SAN ANTONIO – Bexar County officials have hired an ombudsperson following a string of internal and federal employment complaints against management, the KSAT 12 Defenders have confirmed.
Allison Highley was hired October 28 and will be under the direction of County Manager David Smith.
The county’s job description for her new position states that she “will provide advocacy for fairness, source of support, information and acts as liaison between conflicting parties” and will “provide neutral and confidential assistance to employees in order to resolve conflicts.”
County officials have so far not released details of Highley’s salary or why her hiring was not brought before county commissioners for approval.

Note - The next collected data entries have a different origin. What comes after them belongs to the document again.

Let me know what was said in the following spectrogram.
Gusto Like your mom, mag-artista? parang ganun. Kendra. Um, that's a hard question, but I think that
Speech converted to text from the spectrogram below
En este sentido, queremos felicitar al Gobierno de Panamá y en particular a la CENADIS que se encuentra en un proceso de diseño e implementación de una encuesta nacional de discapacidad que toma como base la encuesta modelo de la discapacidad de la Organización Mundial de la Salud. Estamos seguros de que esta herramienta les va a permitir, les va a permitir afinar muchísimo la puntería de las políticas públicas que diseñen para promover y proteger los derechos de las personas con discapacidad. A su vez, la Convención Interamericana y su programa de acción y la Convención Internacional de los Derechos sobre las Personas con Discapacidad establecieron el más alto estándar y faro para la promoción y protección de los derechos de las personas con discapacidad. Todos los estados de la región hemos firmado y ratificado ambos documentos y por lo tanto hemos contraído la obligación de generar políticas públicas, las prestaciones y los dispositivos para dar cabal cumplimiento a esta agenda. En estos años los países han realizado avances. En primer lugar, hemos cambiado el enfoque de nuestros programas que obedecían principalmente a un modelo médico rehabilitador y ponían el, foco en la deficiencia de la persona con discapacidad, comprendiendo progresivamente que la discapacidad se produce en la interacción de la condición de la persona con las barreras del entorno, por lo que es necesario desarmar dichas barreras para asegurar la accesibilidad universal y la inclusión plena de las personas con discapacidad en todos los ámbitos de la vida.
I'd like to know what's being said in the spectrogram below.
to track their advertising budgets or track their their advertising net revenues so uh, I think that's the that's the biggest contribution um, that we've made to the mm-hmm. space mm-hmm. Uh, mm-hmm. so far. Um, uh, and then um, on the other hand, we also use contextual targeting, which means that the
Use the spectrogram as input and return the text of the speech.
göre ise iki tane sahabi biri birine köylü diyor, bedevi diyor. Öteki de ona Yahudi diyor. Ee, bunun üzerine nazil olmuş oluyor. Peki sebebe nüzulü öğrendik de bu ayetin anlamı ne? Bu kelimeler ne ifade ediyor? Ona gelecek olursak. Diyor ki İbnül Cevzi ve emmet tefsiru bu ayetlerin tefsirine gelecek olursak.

A source who was not authorized to speak to media but has knowledge of the contract told KSAT Highley will be paid $150,000 a year by the county.
A LinkedIn profile for her states she has worked for the U.S. Department of Veterans Affairs since 2015, most recently as chief counsel for the Board of Veterans’ Appeals. Highley is also a former Equal Employment Opportunity Commission practitioner, according to the profile.
Multiple county employees briefed on the hiring of Highley have criticized the decision to have her report to Smith because he is also the supervisor of Assistant County Manager Tina Smith-Dean, who has been named in four federal employment complaints since last fall.
These employees, who requested anonymity from KSAT out of fear of being targeted by county leadership, say that hierarchy could be a conflict of interest.
The latest, filed earlier this month by a longtime county employee, accuses Smith-Dean of retaliation, according to multiple sources.
A second employee who named Smith-Dean in two Equal Employment Opportunity Commission (EEOC) complaints last year, Alexandria Millan, was removed from her budget analyst position in late May and reassigned to the county’s purchasing department in another building.
County officials have claimed Millan was reassigned because she was uniquely qualified to help several county agencies manage COVID-19-related expenditures.
Millan’s attorney, however, said the move was punishment for speaking out against Smith-Dean, after Millan accused her of unfair treatment at work and retaliation.
A third employee accused Smith-Dean late last year of harassment and bullying as part of an internal complaint.
An outside firm, Kelmar Global Investigations, was brought in to examine the allegations.
Smith subsequently informed the attorney representing the woman who filed the complaint that Kelmar had concluded its report and, based on a legal review of it by the district attorney’s office, the allegations against Smith-Dean could not be substantiated.
County officials have refused to release a copy of the report and claimed in late May that some of the information was protected by attorney-client privilege. In late July, officials with the Texas Attorney General’s Office ruled that the information could be withheld from the public despite KSAT’s appeal.
County officials, to date, have refused to confirm how much money was paid to Kelmar and its investigators to put the report together, despite repeated requests over several months from the Defenders asking for that information.
The employee has now filed a federal employment complaint against Smith-Dean related to the same allegations she made in her initial internal complaint.
That employee was given a proposed termination in early June, after she made the internal complaint, because several co-workers said she intimated them by recording video of them outside an elevator in the Paul Elizondo Tower.
She retired weeks later, but has denied she was recording employees.
The hiring of Highley also comes after Precinct 4 Commissioner Tommy Calvert earlier this year asked that the county draft a whistleblower protection policy “so that any member of the county staff is protected from retaliation.”
Calvert did not respond to multiple requests seeking comment for this story.